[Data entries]
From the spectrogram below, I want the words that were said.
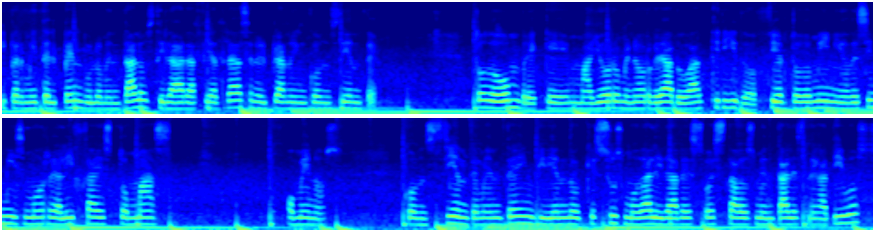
y permite el péndulo mental oscilar hacia atrás en el plano inconsciente. Todo hombre que en mayor o menor grado ha adquirido cierto dominio de sí mismo realiza esto más o menos conscientemente, impidiendo que sus modalidades o estados mentales negativos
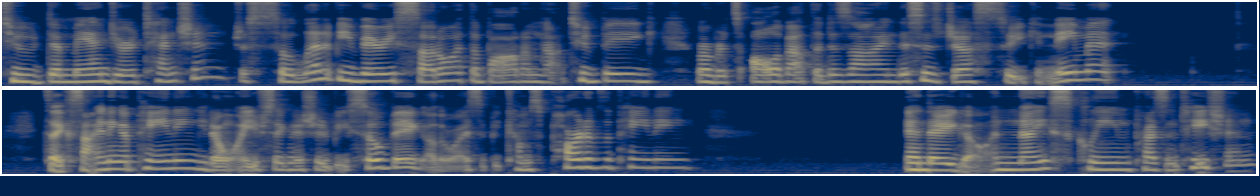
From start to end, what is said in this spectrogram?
to demand your attention. Just so let it be very subtle at the bottom, not too big. Remember, it's all about the design. This is just so you can name it. It's like signing a painting. You don't want your signature to be so big, otherwise, it becomes part of the painting. And there you go, a nice, clean presentation.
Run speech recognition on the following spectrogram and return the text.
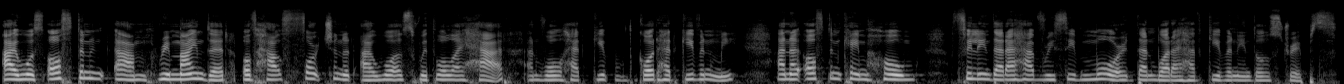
I was often um, reminded of how fortunate I was with all I had and what had give, God had given me. And I often came home feeling that I have received more than what I have given in those trips.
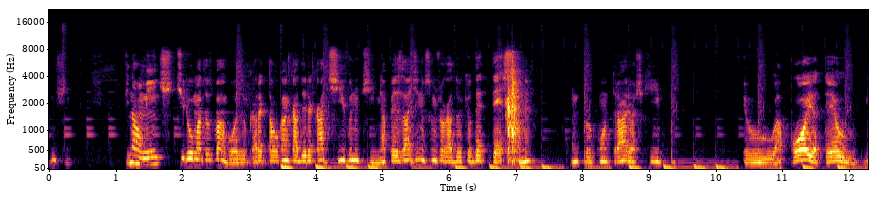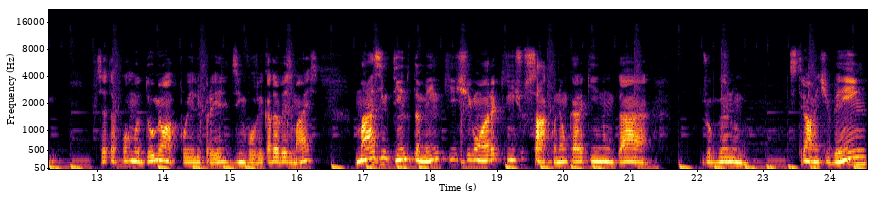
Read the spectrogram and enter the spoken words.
enfim. Finalmente tirou o Matheus Barbosa, o cara que estava com a cadeira cativa no time. Apesar de não ser um jogador que eu detesto, né? Pelo contrário, acho que eu apoio até, de certa forma, dou meu apoio ali para ele desenvolver cada vez mais, mas entendo também que chega uma hora que enche o saco, né? Um cara que não tá jogando extremamente bem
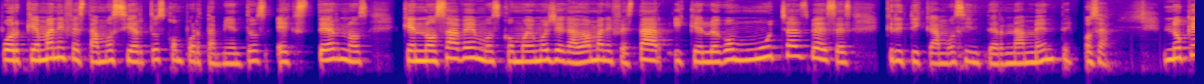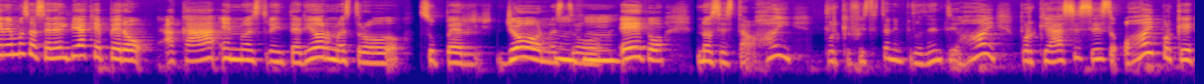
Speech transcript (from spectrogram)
por qué manifestamos ciertos comportamientos externos que no sabemos cómo hemos llegado a manifestar y que luego muchas veces criticamos internamente. O sea, no queremos hacer el viaje, pero acá en nuestro interior, nuestro super yo, nuestro ego, nos está, ay, ¿por qué fuiste tan imprudente? Ay, ¿por qué haces eso? Ay, porque,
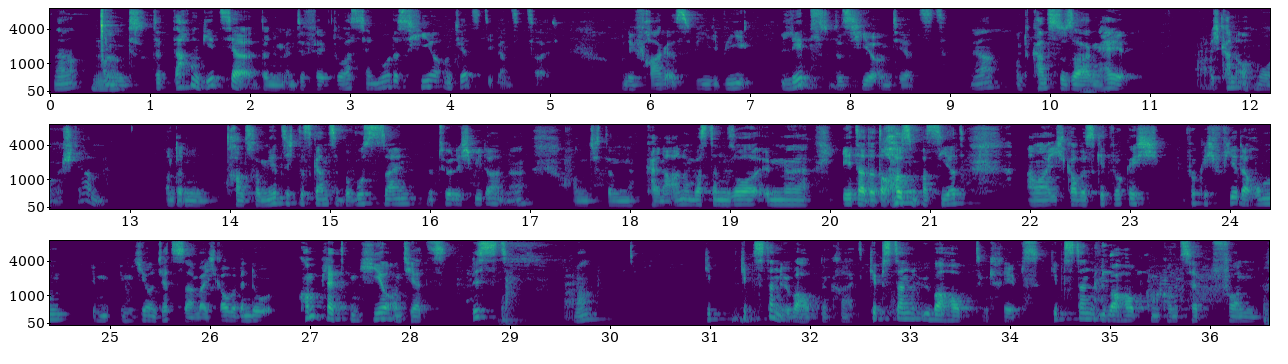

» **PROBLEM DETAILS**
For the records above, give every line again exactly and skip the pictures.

» **SOLUTION FOR THIS TASK**
From the spectrogram below, I want the words that were said.
y permite el péndulo mental oscilar hacia atrás en el plano inconsciente. Todo hombre que en mayor o menor grado ha adquirido cierto dominio de sí mismo realiza esto más o menos conscientemente, impidiendo que sus modalidades o estados mentales negativos
From start to end, what is said in this spectrogram?
to demand your attention. Just so let it be very subtle at the bottom, not too big. Remember, it's all about the design. This is just so you can name it. It's like signing a painting. You don't want your signature to be so big, otherwise, it becomes part of the painting. And there you go, a nice, clean presentation.
Run speech recognition on the following spectrogram and return the text.
I was often um, reminded of how fortunate I was with all I had and what had give, God had given me. And I often came home feeling that I have received more than what I have given in those trips.
Read the spectrogram and enter the spoken words.
enfim. Finalmente tirou o Matheus Barbosa, o cara que estava com a cadeira cativa no time. Apesar de não ser um jogador que eu detesto, né? Pelo contrário, acho que eu apoio até, de certa forma, dou meu apoio ali para ele desenvolver cada vez mais, mas entendo também que chega uma hora que enche o saco, né? Um cara que não tá jogando extremamente bem
Speech transcript (from spectrogram)
por qué manifestamos ciertos comportamientos externos que no sabemos cómo hemos llegado a manifestar y que luego muchas veces criticamos internamente. O sea, no queremos hacer el viaje, pero acá en nuestro interior, nuestro super yo, nuestro ego, nos está, ay, ¿por qué fuiste tan imprudente? Ay, ¿por qué haces eso? Ay, porque,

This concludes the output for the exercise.